An Aug. 30 inspection also noted that food was being compromised in the health-care or skilled-nursing unit as a result of being refrigerated at too-warm temperatures. Yearout said Lytton Gardens did not have commercial appliances but has changed to all commercial appliances to comply with the county health agency.
Vicki Everly, supervising environmental health specialist for the county, said no evidence of food-borne illness has been found at Lytton Gardens.
She stressed that Lytton Gardens is not under investigation by her department and has not been cited, although the three facilities are required to correct the violations.
Formal citations were issued by the state, however.

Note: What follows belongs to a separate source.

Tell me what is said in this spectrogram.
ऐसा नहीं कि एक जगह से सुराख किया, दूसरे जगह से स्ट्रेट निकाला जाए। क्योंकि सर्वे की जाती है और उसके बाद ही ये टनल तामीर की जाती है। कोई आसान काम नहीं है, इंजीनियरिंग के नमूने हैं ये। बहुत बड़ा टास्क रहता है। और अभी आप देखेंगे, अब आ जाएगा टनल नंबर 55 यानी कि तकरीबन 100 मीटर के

The California Department of Social Services Community Care Licensing Division cited Lytton Gardens on July 24 for feeding dairy products to two lactose-intolerant residents in the assisted-living facility. Basic services were not being provided as a result of the dairy-laden meals, the citation report noted, because the residents could not eat the meals and thus were not receiving nutritionally balanced meals and snacks as prescribed by their doctors. The facility does not always have an appropriate substitute for residents, the report indicated.
In non-food issues, residents were not given adequate rolls of toilet paper for their personal needs and mold was growing in the refrigerator of the resident who filed the original complaint, the inspection report noted.

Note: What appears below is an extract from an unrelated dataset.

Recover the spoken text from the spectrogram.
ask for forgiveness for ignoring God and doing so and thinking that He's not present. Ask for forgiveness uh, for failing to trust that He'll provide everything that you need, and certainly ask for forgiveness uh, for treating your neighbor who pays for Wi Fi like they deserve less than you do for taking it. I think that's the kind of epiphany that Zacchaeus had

Lytton Gardens was also cited on Aug. 16 for failing to provide a Nitro Patch for an assisted-living resident with a heart condition. The resident ran out of her Nitro Patch medication, and the facility was unable to give her another patch, the report noted. The facility also delayed for 12 hours giving the patient her prescribed morning aspirin after she returned from a hospital stay following chest pains, according to the social-services report.
Lytton Gardens filed a plan of corrections for the deficiencies found on July 24, which were deemed corrected, according to social-services documents.
But an Aug. 16 visit prompted additional violation-citations. Margarine purchased for residents had expired five months prior. The facility continued to provide the resident with food she should not eat. The resident had a medical order for a clear, liquid diet followed by bland foods but was again given a tray of solid food.
Yearout said the complaints were from one individual who has since moved out of Lytton to another senior-care facility.
"We gave her a 100-percent individualized menu. We tried to give her a list of all of the food items so that she could see which items, (such as) crackers, had milk in them and which did not," she said.
Yearout added that she thinks the more stringent regulations are a good idea.
Lytton, along with more than 70 other senior-care facilities in Santa Clara County, had not previously been inspected by county health officials. Prior to February 2007 they were under the state's purview. The jurisdiction shifted recently, and a two-month-old law now requires senior-care facilities to be licensed by counties.
Because of the multi-jurisdictional nature of senior care, it will take time for the county to sort through a morass of legalities and competing requirements, Everly said. But she said the county can provide a higher level of inspection than the state, and in coming months, she expects senior-care facilities will experience more frequent inspections.
Lytton Gardens and other facilities will have to undergo a permit process, she said.
Oscar Ramirez, spokesman for California Department of Social Services Community Care Licensing, said such violations are not uncommon.
"We take all complaints very seriously, and we act when alerted. We encourage anyone who has complaints to contact us," he said.
Lytton's Independent Living unit was cleared for a county permit on Sept. 12, according to county records. A planned fresh-produce market adjacent to the independent living facility was also approved. It will provide fresh fruits and vegetables to residents and staff, but not to the general public, a health department report said.
Staff Writer Sue Dremann can be e-mailed at firstname.lastname@example.org.